In the southwestern corner of the Central Virginia wine region, midway between Smith Mountain Lake and the Blue Ridge Parkway, you’ll find one of Bedford County’s premier wineries. It’s hear among the hills, in this rural location, that you’ll find White Rock Vineyards and Winery. It’s a tranquil and lovely location that lives up to the winery’s motto, “Escape to the quite beauty of White Rock."
Fred and Drema Sylvester purchased the property in in 1989 with an eye toward eventually making wine. After the last of the children left home, they seized the opportunity. Between 2000 and 2003, they planting grapes. Over six acres of vines were planted and White Rock produced its first vintage in 2004. Today those grapes are used to produce between 800 and 1000 cases of handcrafted, estate-wine each year.
In 2005, the Sylvesters opened a tasting room in one wing of their home. It is a lovely space with a cozy tasting area and a large adjacent sunroom that contains tables and seating for guests to relax with a glass of White Rock wine. The sunroom looks out over the vineyard and provides a view of the distant mountains. It’s a panorama that one might spend hours admiring.
There are a total of eight wines being produced at White Rock. All are well made, but I’d like to mention some that are of particular note. Moonglow is a Pinot Gris that has been fermented on the skins. It is, in effect, an orange wine. It has that signature copper color along with a big mouth feel and more complexity than you will find in a white wine. There are also a pair of red wines that deserve mention. The Cabernet Franc went through extended maceration (contact with the grape skins), making it dark and earthy, with big cherry notes. The Merlot, however, was my favorite, with it’s big fruit notes on the nose and palate. It’s a complex wine that contains a bit of pepper in a very long finish. It’s a potential award winner.

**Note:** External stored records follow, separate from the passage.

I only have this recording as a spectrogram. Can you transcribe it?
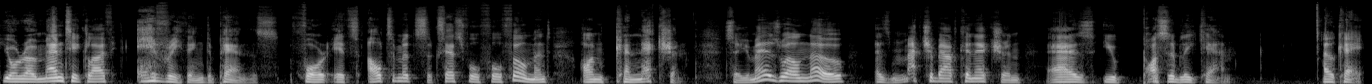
your romantic life, everything depends for its ultimate successful fulfillment on connection. So you may as well know as much about connection as you possibly can. Okay,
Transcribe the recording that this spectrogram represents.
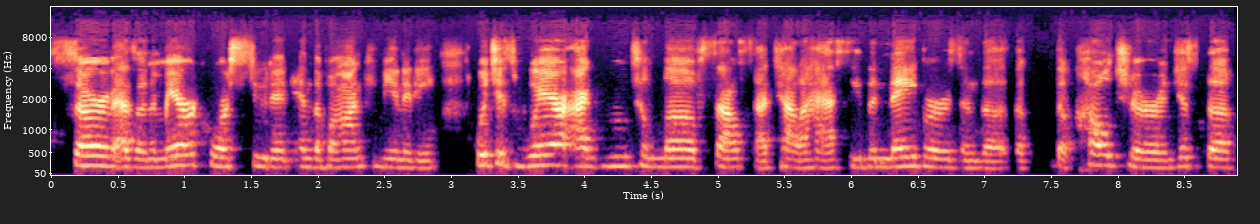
serve as an AmeriCorps student in the Bond community, which is where I grew to love Southside Tallahassee. The neighbors and the, the, the culture and just the,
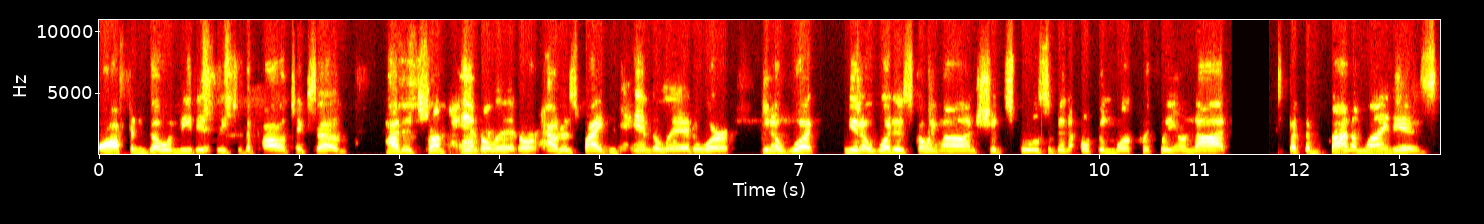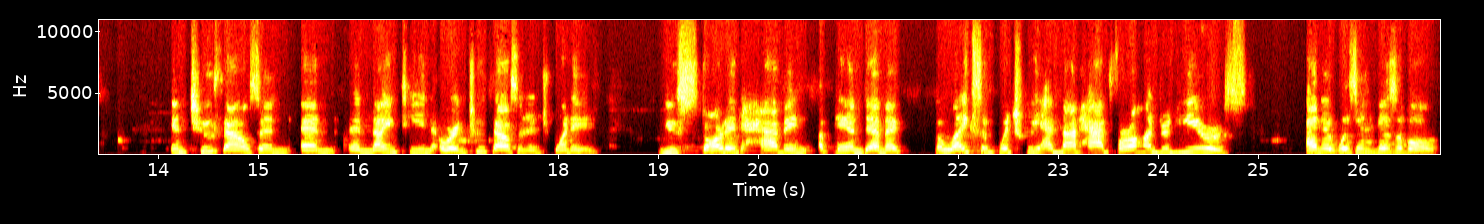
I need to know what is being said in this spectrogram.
often go immediately to the politics of how did Trump handle it, or how does Biden handle it, or, you know, what you know, what is going on? Should schools have been open more quickly or not? But the bottom line is in 2019 or in 2020, you started having a pandemic, the likes of which we had not had for 100 years. And it was invisible,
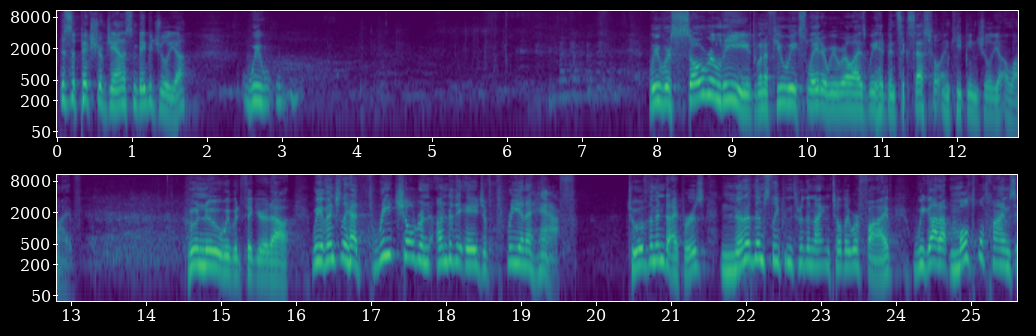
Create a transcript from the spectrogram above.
This is a picture of Janice and baby Julia. We, We were so relieved when a few weeks later we realized we had been successful in keeping Julia alive. Who knew we would figure it out? We eventually had three children under the age of three and a half. Two of them in diapers, none of them sleeping through the night until they were five. We got up multiple times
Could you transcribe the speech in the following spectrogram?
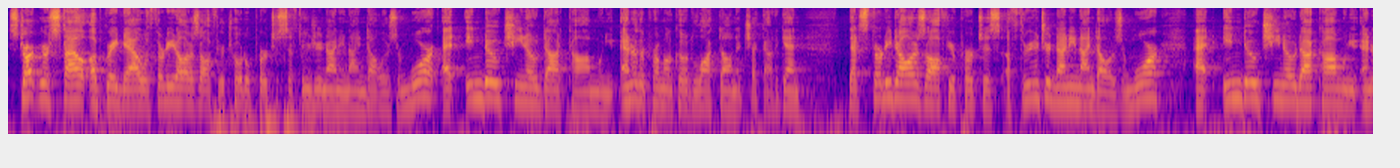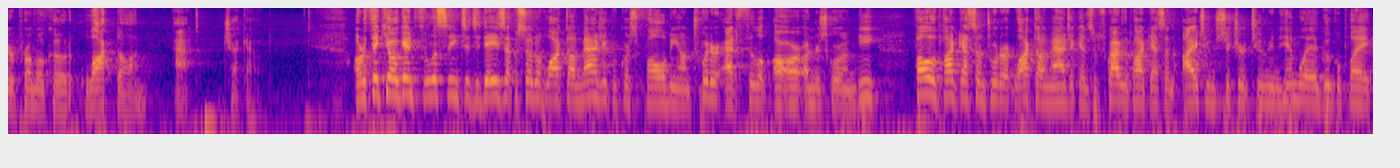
Start your style upgrade now with $30 off your total purchase of $399 or more at Indochino.com when you enter the promo code locked on at checkout. Again, that's $30 off your purchase of $399 or more at Indochino.com when you enter promo code locked on at checkout. I want to thank you all again for listening to today's episode of Locked On Magic. Of course, follow me on Twitter at PhilipRR underscore MD. Follow the podcast on Twitter at Locked On Magic and subscribe to the podcast on iTunes, Stitcher, TuneIn, Himalaya, Google Play,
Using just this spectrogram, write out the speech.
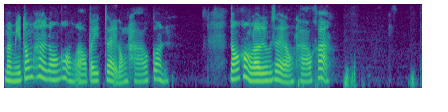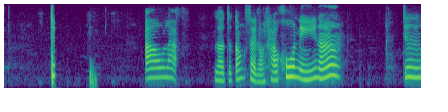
หมามีต้องพาน้องของเราไปใส่รองเท้าก่อน น้องของเราลืมใส่รองเท้าค่ะจึ๊บ เอาล่ะ เราจะต้องใส่รองเท้าคู่นี้นะจึ๊บ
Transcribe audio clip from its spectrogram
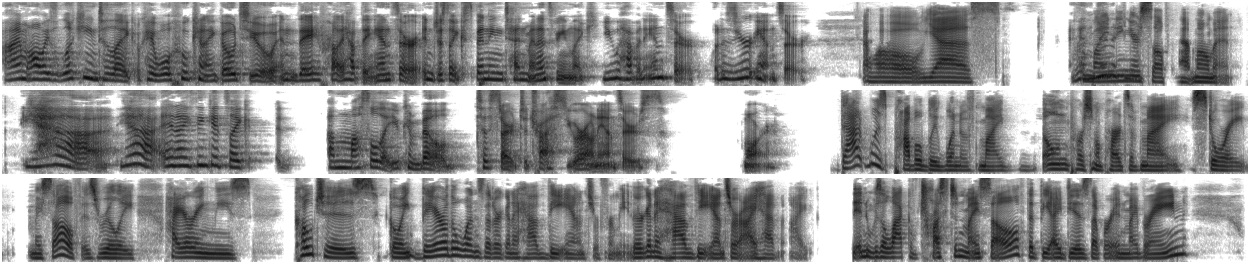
I'm always looking to like, okay, well, who can I go to? And they probably have the answer. And just like spending 10 minutes being like, you have an answer. What is your answer? Oh, yes. Reminding yourself in that moment. Yeah. Yeah. And I think it's like a muscle that you can build to start to trust your own answers more. That was probably one of my own personal parts of my story myself is really hiring these coaches going they're the ones that are going to have the answer for me. They're going to have the answer I have I and it was a lack of trust in myself that the ideas that were in my brain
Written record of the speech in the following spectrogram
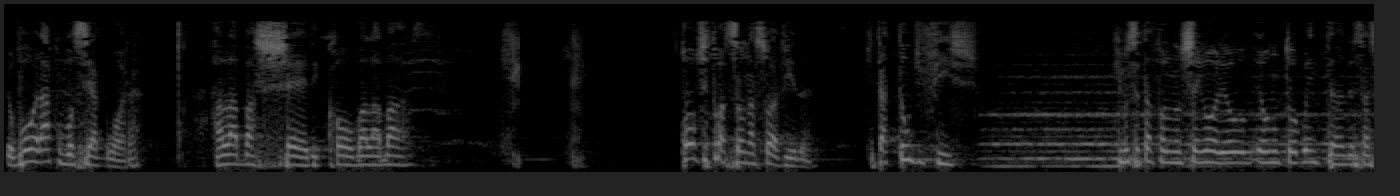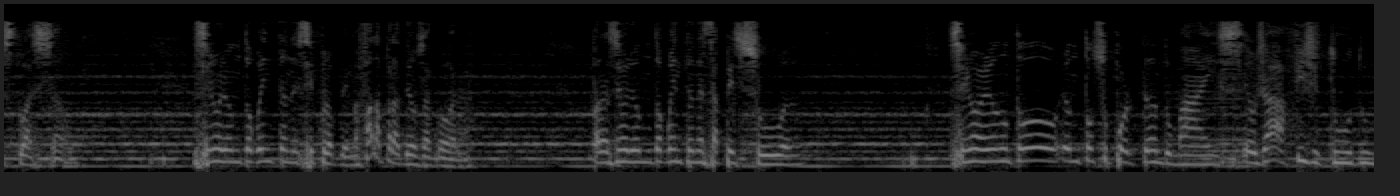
Eu vou orar com você agora. Alabashere, Kobalabas. Qual situação na sua vida que está tão difícil? E você está falando, Senhor, eu, eu não estou aguentando essa situação. Senhor, eu não estou aguentando esse problema. Fala para Deus agora. Fala, Senhor, eu não estou aguentando essa pessoa. Senhor, eu não tô, eu não suportando mais. Eu já fiz de tudo.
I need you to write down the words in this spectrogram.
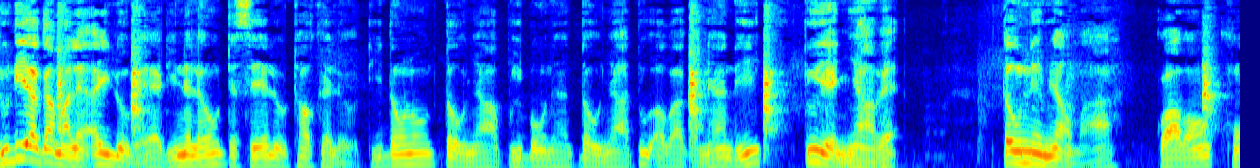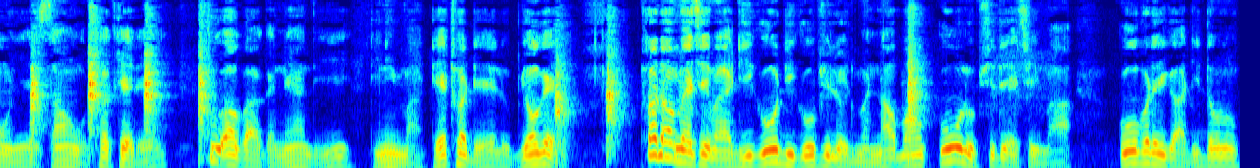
ဒုတိယကမှလည်းအဲ့လိုပဲဒီနှလုံး30လို့ထောက်ခဲ့လို့ဒီသုံးလုံးတုံညာဘီပုံစံတုံညာသူ့အောက်ကကနန်းသည်သူ့ရဲ့ညာဘက်သုံးနှစ်မြောက်မှာကွာပေါင်းခွန်ရဲ့ဇောင်းကိုထွက်ခဲ့တယ်သူ့အောက်ကကနန်းသည်ဒီနေ့မှာဒဲထွက်တယ်လို့ပြောခဲ့တယ်ထွက်တော့မဲ့အချိန်မှာဒီကိုဒီကိုဖြစ်လို့ဒီမှာနောက်ပေါင်း6လို့ဖြစ်တဲ့အချိန်မှာကိုပရိတ်ကဒီသုံးလုံး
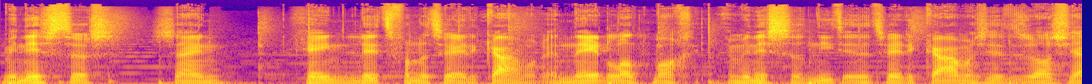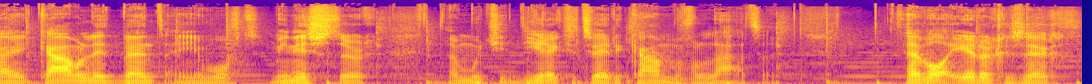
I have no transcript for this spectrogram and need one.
Ministers zijn geen lid van de Tweede Kamer. In Nederland mag een minister niet in de Tweede Kamer zitten. Dus als jij Kamerlid bent en je wordt minister, dan moet je direct de Tweede Kamer verlaten. Dat hebben we al eerder gezegd,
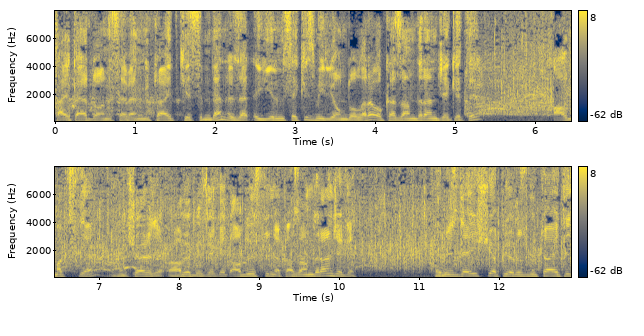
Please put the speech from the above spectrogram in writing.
Tayyip Erdoğan'ı seven müteahhit kesimden özellikle 28 milyon dolara o kazandıran ceketi almak isteyen yani şöyle diyor abi bu ceket adı üstünde kazandıran ceket. E biz de iş yapıyoruz müteahhitiz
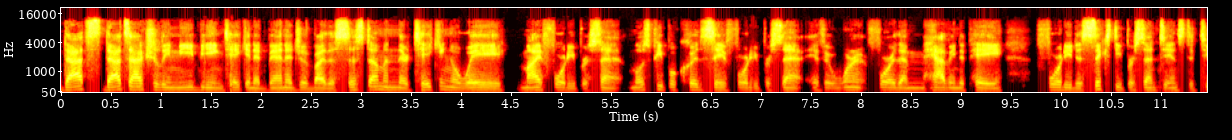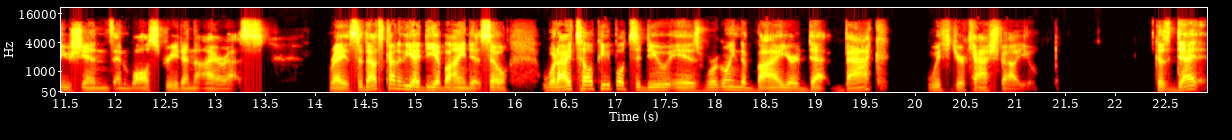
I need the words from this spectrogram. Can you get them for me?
that's that's actually me being taken advantage of by the system and they're taking away my 40% most people could save 40% if it weren't for them having to pay 40 to 60% to institutions and wall street and the irs right? So that's kind of the idea behind it. So what i tell people to do is we're going to buy your debt back with your cash value because debt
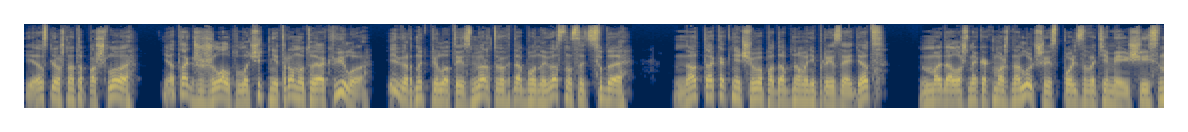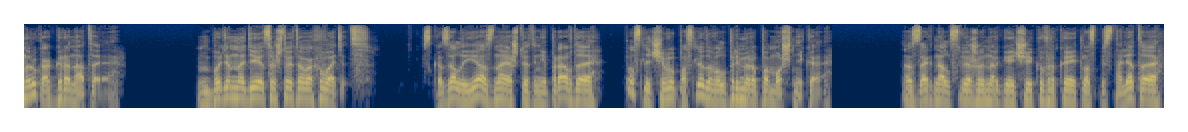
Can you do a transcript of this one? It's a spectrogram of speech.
Если уж на то пошло, я также желал получить нетронутую Аквилу и вернуть пилота из мертвых, дабы он увез нас отсюда, но так как ничего подобного не произойдет, мы должны как можно лучше использовать имеющиеся на руках гранаты. «Будем надеяться, что этого хватит», — сказал я, зная, что это неправда, после чего последовал примеру помощника. Загнал свежую энергоячейку в рукоять пистолета,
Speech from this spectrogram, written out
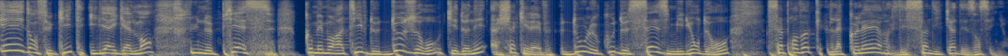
Et dans ce kit, il y a également une pièce commémorative de 2 euros qui est donnée à chaque élève. D'où le coût de 16 millions d'euros. Ça provoque la colère des syndicats des enseignants.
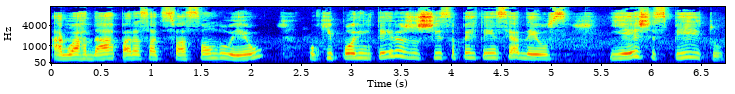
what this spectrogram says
a guardar para a satisfação do eu o que por inteira justiça pertence a Deus. E este espírito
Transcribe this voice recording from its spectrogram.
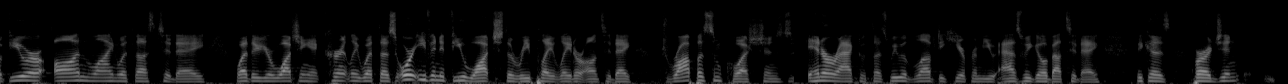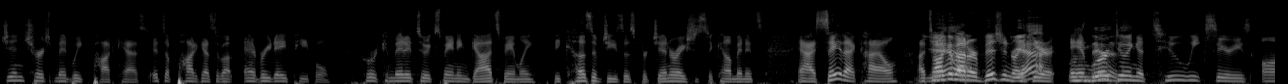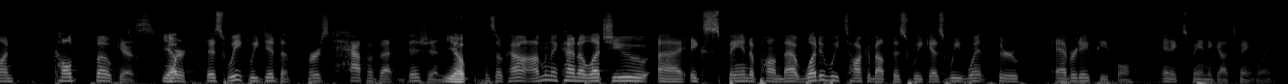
If you are online with us today, whether you're watching it currently with us or even if you watch the replay later on today, drop us some questions, interact with us. We would love to hear from you as we go about today because for our Gen, Gen Church Midweek podcast, it's a podcast about everyday people who are committed to expanding God's family because of Jesus for generations to come. And it's and I say that, Kyle. I talk Yeah. about our vision right Yeah. here, Let's and do we're this. doing a two week series on called Focus. Yep. Where this week we did the first half of that vision. Yep. And so, Kyle, I'm going to kind of let you uh, expand upon that. What did we talk about this week as we went through everyday people and expanding God's family?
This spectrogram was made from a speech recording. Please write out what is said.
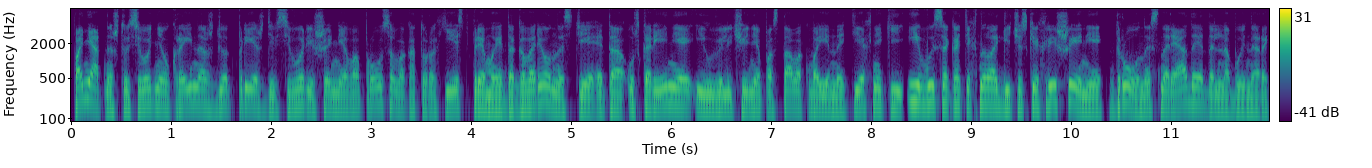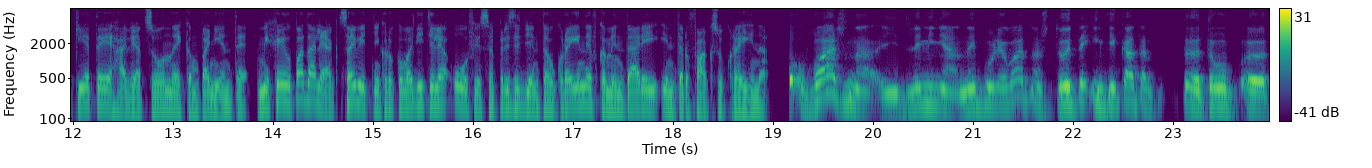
Понятно, что сегодня Украина ждет прежде всего решения вопросов, о которых есть прямые договоренности. Это ускорение и увеличение поставок военной техники и высокотехнологических решений, дроны, снаряды, дальнобойные ракеты, авиационные компоненты. Михаил Подоляк, советник руководителя Офиса президента Украины в комментарии «Интерфакс Украина». Важно, и для меня наиболее важно, что это индикатор того, э,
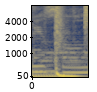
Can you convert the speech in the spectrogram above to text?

Drema was in the tasting room when I arrived and she guided me through each of the wines. I also watched as she worked with other visitors and I have to say that her approach is educational and informed. It was a very well structured tasting and she was able to speak with real confidence about each offering and provide background and context for each wine. I can confidently give two thumbs up and heartily recommend a visit.
So if you happen to be in the area, this winery is easy to access and completely worth a short detour. If you happen to stop in, please let me know what you think.